If the product is actually good, the sales team will hardly need to make any efforts — the lead themselves will want to become regular customers after the trial period is over.
Other free things also work this way: if people like something they’ve been using for free, they are likely to buy it later. You may offer free ebooks, templates, access to extended functions, or anything else that might be useful to your customers and not very expensive for you.
That’s actually an important specification: before handing out free stuff, make sure this will actually help your business and not killdrain its budgets.
Track and analyze your progress with metrics
Last but not least, collect and analyze data. Without tracking, you cannot understand if your strategy or individual activities work for you and how to improve them.
Of course, your primary indicator will be a higher conversion rate and more sales. But you need dozens of other metrics, such as engagement rate or rate per channel, to build an effective data-driven demand generation strategy.
So track everything that can be tracked and compare the results with the goals of your marketing and sales departments. This way, you don't waste money and marketing efforts on ineffective tactics or unnecessary tasks but find a way to increase your company's revenue.
By testing and combining all these activities, you can create a demand generation strategy to increase your profits. How? Let's look at the activities again.
Essentially, a customer journey map is the backbone of your strategy, and all other activities are its muscles. Except for data tracking — it's just a way to test if the method works right. So maybe think of it as a fitness tracker that monitors the heart rate and other metrics.
"Enough with the metaphors! What is the profit here?" you ask.
I answer: "In the little changes throughout your company." Look what happens when you use demand generation activities.
Your conversion rate grows
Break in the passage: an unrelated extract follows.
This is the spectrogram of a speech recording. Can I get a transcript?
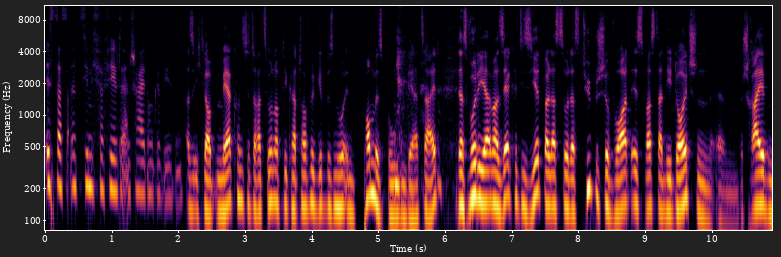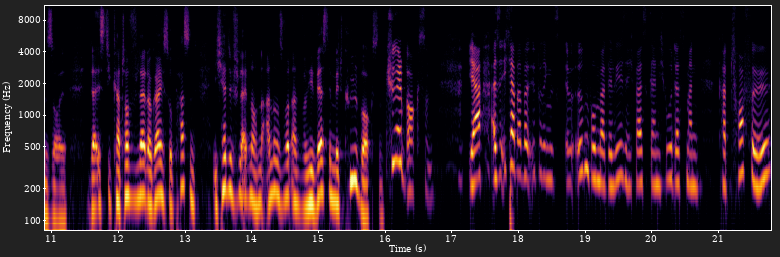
ist das eine ziemlich verfehlte Entscheidung gewesen. Also ich glaube, mehr Konzentration auf die Kartoffel gibt es nur in Pommesbuden derzeit. das wurde ja immer sehr kritisiert, weil das so das typische Wort ist, was dann die Deutschen ähm, beschreiben soll. Da ist die Kartoffel vielleicht auch gar nicht so passend. Ich hätte vielleicht noch ein anderes Wort. Wie wäre es denn mit Kühlboxen? Kühlboxen. Ja, also ich habe aber übrigens äh, irgendwo mal gelesen, ich weiß gar nicht wo, dass man Kartoffel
Demand generation creates high-quality leads that are very likely to buy your product or service.
Your employees waste less time with B2B demand generation
Demand-generated leads usually know what your product gives them and how you’re better than competitors, so you don't need to convince them. Consequently, your sales department doesn't waste time on uninterested leads and only helps prospective buyers finalize their decision.
That means you need fewer people in the department.
Your brand gets more recognition
Your content might not lead to sales for every person who interacts with it, but they could find it helpful anyway and recommend it to others. So better content = more shares = more brand awareness = more trust from potential customers = more sales.
As you might have calculated already, fewer personnel expenses and more sales drive your revenue.
The principle "The more leads, the better" loses its relevance for B2B marketing. The quality of these leads is a critical parameter, so the current motto of successful companies should be "The more high-quality leads, the better."
And an effective demand generation strategy is a surefire way to follow this motto. In other words, you must create demand even before collecting and processing leads.
So put on your analyzing cap and start by testing and measuring what demand generation activities work best for your business. And don't forget to adapt them to your customer journey map and create quality content along the way. That’s how you make sure your demand generation efforts don’t go to waste.
Note: Leadfeeder is a sales and marketing tool that knows what companies visit your website and is dying to tell you more about them.
Now that you're here
Leadfeeder is a tool that shows you companies that visit your website. Leadfeeder generates new leads, offers insight on your customers and can help you increase your marketing ROI.
If you liked this blog post, you'll probably love Leadfeeder, too.Sign up